Volkswagen is nearly doubling the employment at its Chattanooga, Tenn. plant, bringing a new SUV and 2,000 jobs to its only U.S. factory.
The German automaker says it is investing $600 million in the plant to build the seven-passenger vehicle by the end of 2016.
The plant, which opened in 2011, has about 2,400 workers currently. It has become the center of the United Auto Workers' efforts to organize workers at plants built in the South by foreign automakers.
After narrowly losing a vote to represent workers at the plant in February, the UAW announced last week it would still open a chapter at the plant who wanted to join the union on a voluntary basis. Anti-union politicians in the South have opposed any union organization.
VW says the new vehicle is a key to its plans to sell 800,000 cars in the United States by 2018, nearly double their U.S. sales volume last year.
"The fact that the new line is being announced four days after the rollout of UAW Local 42 in Chattanooga reinforces the consensus that the UAW has reached with the company.," said UAW Secretary-Treasurer Gary Casteel.
The union opponents criticized VW for being too willing to recognize the union. Unlike most employers who fight against union representation of its work force, VW was willing to accept a union out of a desire to set up "works councils" at the plant which can come up with methods to make the plant more efficient. U.S. labor law makes establishing a works council difficult without union representation for its workers.

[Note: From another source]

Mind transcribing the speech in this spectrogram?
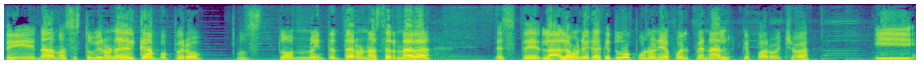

Even with the union's latest move to represent VW workers, the state agreed to contribute a $178 million in state funds for site development and preparation as well as training new employees.